This year the Spanish psychological thriller “The Body (El Cuerpo)” had its U.S. premiere in front of a full theater at the Metro 4 Theatre in downtown Santa Barbara as part of SBIFF.
The film, which is Oriol Pauolo’s directorial debut, opens when a night watchman is accidentally run over while fleeing from the morgue where he works. The police become involved and begin an investigation under the command of detective Jaime Pena (Jose Coronado). Soon, they realize the cadaver of recently deceased Mayka Villaverde (Belen Rueda), a powerful and wealthy businesswoman, has gone missing.
Pena, who lost his wife 10 years previously in a hit-and-run car accident and has underlying issues of his own, suspects Mayka’s widower, Alex Ulloa (Hugo Silva), who has been having an affair with his medical school student, Carla Miller (Aura Garrido). However, Mayka is revealed through flashbacks as being a connoisseur of pranks and manipulation, pulling sick and mean jokes on Alex throughout their marriage, which lends to the question: who now is playing the joke on whom?

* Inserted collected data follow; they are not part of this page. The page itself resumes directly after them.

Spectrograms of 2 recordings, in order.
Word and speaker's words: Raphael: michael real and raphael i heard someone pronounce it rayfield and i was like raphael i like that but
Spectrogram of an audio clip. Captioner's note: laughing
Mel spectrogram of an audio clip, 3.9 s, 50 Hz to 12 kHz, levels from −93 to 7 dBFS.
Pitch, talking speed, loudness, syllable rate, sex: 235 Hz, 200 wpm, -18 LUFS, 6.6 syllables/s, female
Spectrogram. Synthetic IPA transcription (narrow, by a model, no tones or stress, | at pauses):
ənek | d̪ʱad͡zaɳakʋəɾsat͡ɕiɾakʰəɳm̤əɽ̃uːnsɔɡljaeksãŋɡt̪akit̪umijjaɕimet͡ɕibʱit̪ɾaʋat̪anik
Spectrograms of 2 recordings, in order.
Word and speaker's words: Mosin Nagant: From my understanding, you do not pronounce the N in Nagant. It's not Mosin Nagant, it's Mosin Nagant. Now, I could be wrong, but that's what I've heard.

The film takes place within a single night and gives the feeling that every event, even the flashbacks, is happening in real time, which serves well for the involved viewer. From the start the film spirals headfirst into an exhilarating mixture of intrigue and humor, and remains true to modern noir, combing the detective thriller with suspenseful horror. However, it does so to a fault. The plot comes off formulaic to its genre and leaves loose ends when the answers to the mystery begin to come together. Nevertheless, its wickedly shocking twists and turns keep the film’s momentum going. With its dark and seductive mood, “The Body” remains enjoyable throughout, especially when the audience realizes that nothing is at all what it seems.

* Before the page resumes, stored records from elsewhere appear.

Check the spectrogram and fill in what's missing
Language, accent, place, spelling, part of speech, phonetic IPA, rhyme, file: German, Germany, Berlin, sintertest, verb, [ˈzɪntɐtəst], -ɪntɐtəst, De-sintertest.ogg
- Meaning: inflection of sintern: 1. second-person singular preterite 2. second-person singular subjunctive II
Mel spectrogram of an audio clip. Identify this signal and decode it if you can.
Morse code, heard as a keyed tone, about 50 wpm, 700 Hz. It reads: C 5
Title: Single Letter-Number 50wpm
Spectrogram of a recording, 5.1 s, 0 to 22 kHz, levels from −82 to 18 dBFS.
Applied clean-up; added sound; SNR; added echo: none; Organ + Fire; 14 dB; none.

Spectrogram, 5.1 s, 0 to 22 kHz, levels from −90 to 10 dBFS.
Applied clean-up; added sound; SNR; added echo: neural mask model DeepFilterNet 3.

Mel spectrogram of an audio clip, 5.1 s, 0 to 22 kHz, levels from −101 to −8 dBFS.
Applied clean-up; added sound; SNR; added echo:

A version of this article appeared on page 7 of February 7th, 2013′s print edition of the Nexus.